Step 3: If you recognize that you are experiencing shame, attempt to identify your triggers. Just ask yourself questions. Who have I felt this way around? What was I doing? What was going on when I felt this way? When did I feel this way? Where was I? Why might I feel shame about that?

 

Step 4: This part is critical. Brown’s research has revealed that talking about it is the most powerful anecdote for reducing feelings of shame. You must tell your story to someone you trust who is willing to practice vulnerability and will meet you with empathy.

 

Step 5 (Bonus): Practice positive self-talk!

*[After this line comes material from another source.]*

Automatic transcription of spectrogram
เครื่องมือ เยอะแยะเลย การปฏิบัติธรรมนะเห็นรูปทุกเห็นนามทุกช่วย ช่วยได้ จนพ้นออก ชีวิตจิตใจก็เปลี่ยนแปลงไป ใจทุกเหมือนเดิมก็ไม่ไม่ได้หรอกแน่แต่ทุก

When you catch that voice in your head putting you down, insulting you, or leading you to a fight, flight or freeze response – turn it around. For example, instead of saying, “I haven’t accomplished enough,” say something positive. “I’ll try to do better next time.” Or say, “I have many accomplishments, and there is plenty of time to set and reach future goals.”

 

Have you heard that forcing a smile can trick your brain into making you feel happier? Well, several research studies have proved this to be true. So, if we can trick our brain by faking a smile, shouldn’t playing the fake-it-till-you-make-it self-talk card have some benefits?

 

How Does Vulnerability Help With Shame and Self-Conscious Emotions?

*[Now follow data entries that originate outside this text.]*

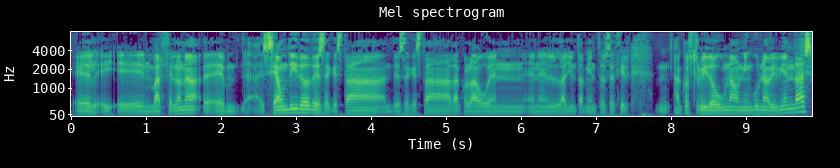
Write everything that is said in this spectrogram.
en Barcelona se ha hundido desde que está desde que está en, el ayuntamiento. Es decir, ha construido una o ninguna viviendas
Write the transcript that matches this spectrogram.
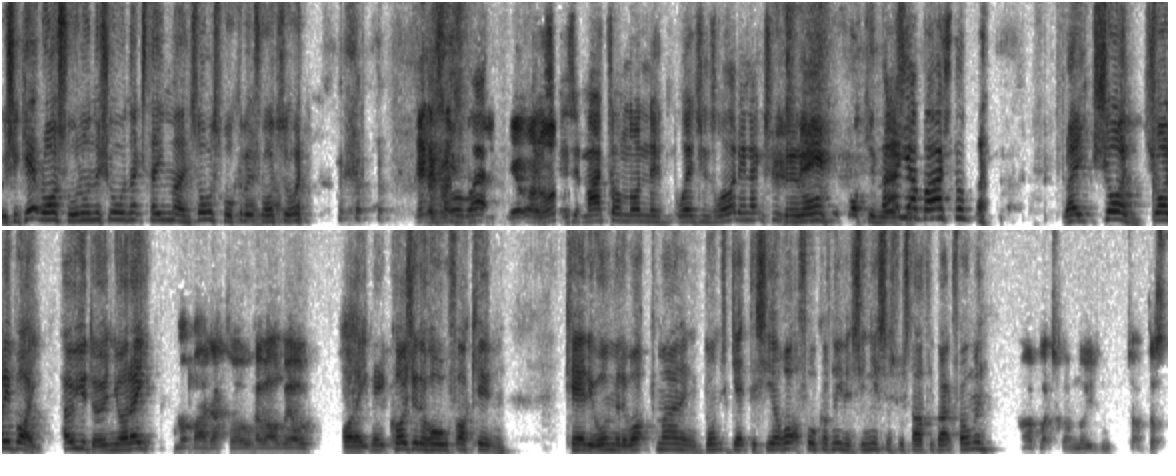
We should get Ross Owen on the show next time, man. It's all we spoke about Ross Owen. Yeah, Oh, is- what? Is, is it my turn on the Legends Lottery next week? It's You're me. all fucking Ah, Ross you bastard! Right, Sean, sorry boy. How you doing? You all right? Not bad at all. How are we all? All right, mate. Because of the whole fucking carry on with the work, man, and don't get to see a lot of folk. I've not even seen you since we started back filming. I've literally, I'm not even. There's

Working on addressing and reducing our own internalized shame is not a walk in the park. It might sound simple – share your feelings of shame with someone you trust. But we all know that some things are easier said than done. Here’s the cold-hard truth. If you don’t practice vulnerability, your shame isn’t going anywhere. Granted, practicing vulnerability is uncomfortable, awkward, and sometimes even anxiety-provoking. Vulnerability is our friend who feels more like a frenemy. Working with a therapist is often the best way to share feelings.

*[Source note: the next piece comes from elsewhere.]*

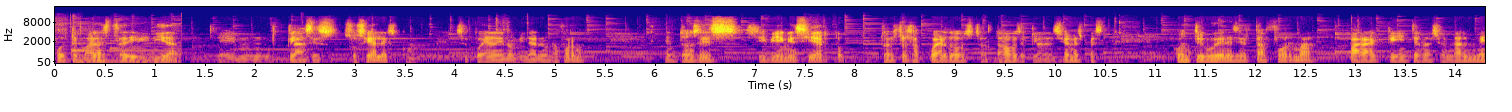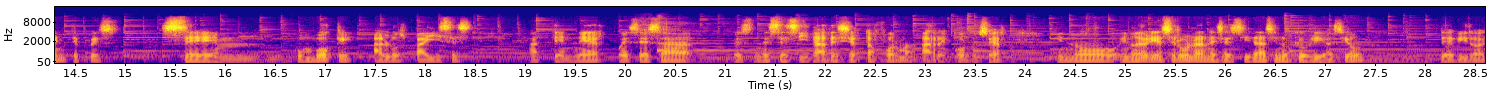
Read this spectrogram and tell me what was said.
Guatemala está dividida en clases sociales, como se puede denominar de una forma. Entonces, si bien es cierto, todos estos acuerdos, tratados, declaraciones, pues contribuyen de cierta forma para que internacionalmente pues se mm, convoque a los países a tener pues esa pues necesidad de cierta forma a reconocer. Y no, y no debería ser una necesidad sino que obligación debido a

What does it mean to be vulnerable? Many people think being vulnerable means you are exposed, weak, inadequate, or defenseless. However, people who practice vulnerability are usually courageous, brave, and often more resilient for doing so. Practicing vulnerability means revealing your authentic self. Flaws, mistakes, regrets, secrets and all.

 

Vulnerability is a sincere, honest, and meaningful expression of your deepest thoughts and feelings to someone you trust. The evidence is irrefutable, human beings are hard-wired for connection. And the driving force behind connection is vulnerability. Without vulnerability, it is not possible to build healthy connections with others.

 

Be patient and kind to yourself.

 

At Sanford Behavioral Health, we pride ourselves on fostering a safe and supportive environment where individuals can begin their healing process, recover, and ultimately thrive in life. So, go out there and be brave. Be vulnerable. Create meaningful connections with others (even if the connections are virtual). And pay attention to your self-talk. Train your inner-monologue to sound more like talking to someone you love and respect. Understand the difference between shame, guilt, embarrassment, and humiliation. And be patient and kind to yourself. Only share your story with someone who has earned the right to hear it.

 

Lastly, at the end of each day remind yourself, you will never be “not enough.”

 

 

Sanford Behavioral Health is licensed and accredited as an addiction, eating disorder, and co-occurring mental health treatment facility, serving all of Michigan and beyond. Each of Sanford’s facilities in Greater Grand Rapids is carefully and diligently crafted to create a welcoming and comforting environment. Sanford is led by a psychiatrist-led team of medical, clinical, and support personnel providing medication-assisted, evidenced-based treatment to residential, outpatient, and telehealth patients. For more information, visit www.sanfordbehavioralhealth.com.